● **Activity**
Give back every entry exactly as it is written, but not the pictures.

[Collection entries]
Segment Open

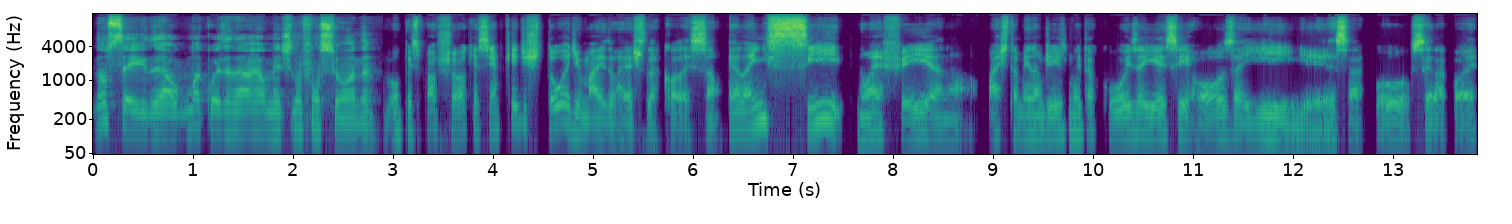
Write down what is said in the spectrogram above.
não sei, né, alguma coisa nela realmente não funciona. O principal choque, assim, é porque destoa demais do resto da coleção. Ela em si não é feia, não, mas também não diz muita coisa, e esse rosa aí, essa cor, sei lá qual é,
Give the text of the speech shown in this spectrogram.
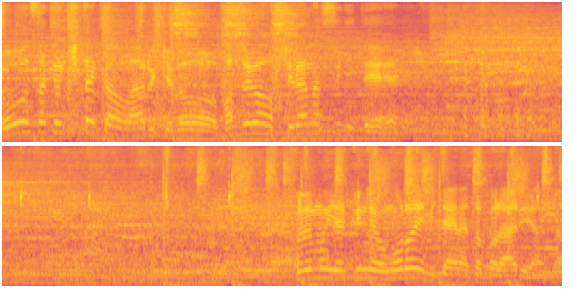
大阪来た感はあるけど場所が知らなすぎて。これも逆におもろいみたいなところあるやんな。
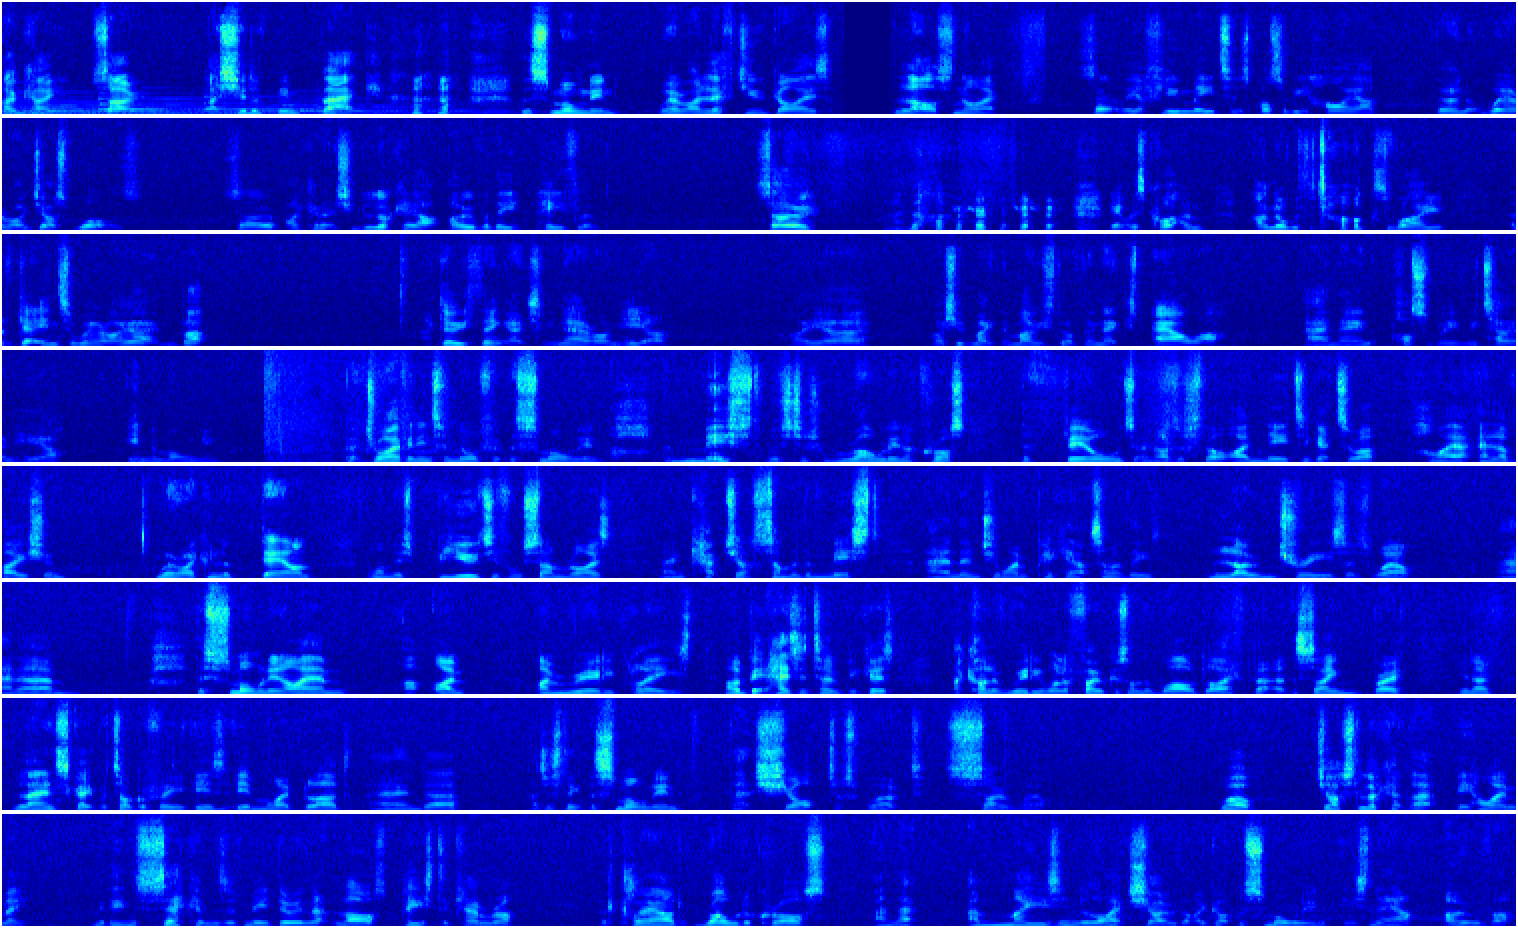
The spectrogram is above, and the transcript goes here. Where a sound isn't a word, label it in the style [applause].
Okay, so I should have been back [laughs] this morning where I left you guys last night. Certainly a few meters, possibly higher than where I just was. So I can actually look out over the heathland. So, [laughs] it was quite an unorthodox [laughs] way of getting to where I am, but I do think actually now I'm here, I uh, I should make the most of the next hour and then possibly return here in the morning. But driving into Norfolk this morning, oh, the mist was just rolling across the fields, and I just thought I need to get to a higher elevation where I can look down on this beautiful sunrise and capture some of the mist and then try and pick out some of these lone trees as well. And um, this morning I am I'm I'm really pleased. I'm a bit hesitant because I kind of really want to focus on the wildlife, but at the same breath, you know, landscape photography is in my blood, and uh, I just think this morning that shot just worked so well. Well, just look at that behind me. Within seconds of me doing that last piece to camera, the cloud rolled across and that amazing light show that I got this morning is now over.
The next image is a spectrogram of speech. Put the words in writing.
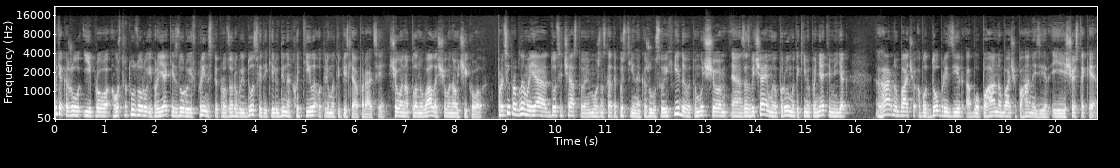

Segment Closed

● **Exercise response**
Write down what is said in the spectrogram above.
não sei, né, alguma coisa nela realmente não funciona. O principal choque, assim, é porque destoa demais do resto da coleção. Ela em si não é feia, não, mas também não diz muita coisa, e esse rosa aí, essa cor, sei lá qual é,
Give the text of the speech shown in this spectrogram.
大阪来た感はあるけど場所が知らなすぎて。これも逆におもろいみたいなところあるやんな。
The spectrogram is above, and the transcript goes here. Where a sound isn't a word, label it in the style [applause].
Okay, so I should have been back [laughs] this morning where I left you guys last night. Certainly a few meters, possibly higher than where I just was. So I can actually look out over the heathland. So, [laughs] it was quite an unorthodox [laughs] way of getting to where I am, but I do think actually now I'm here, I uh, I should make the most of the next hour and then possibly return here in the morning. But driving into Norfolk this morning, oh, the mist was just rolling across the fields, and I just thought I need to get to a higher elevation where I can look down on this beautiful sunrise and capture some of the mist and then try and pick out some of these lone trees as well. And um, this morning I am I'm I'm really pleased. I'm a bit hesitant because I kind of really want to focus on the wildlife, but at the same breath, you know, landscape photography is in my blood, and uh, I just think this morning that shot just worked so well. Well, just look at that behind me. Within seconds of me doing that last piece to camera, the cloud rolled across and that amazing light show that I got this morning is now over.
The next image is a spectrogram of speech. Put the words in writing.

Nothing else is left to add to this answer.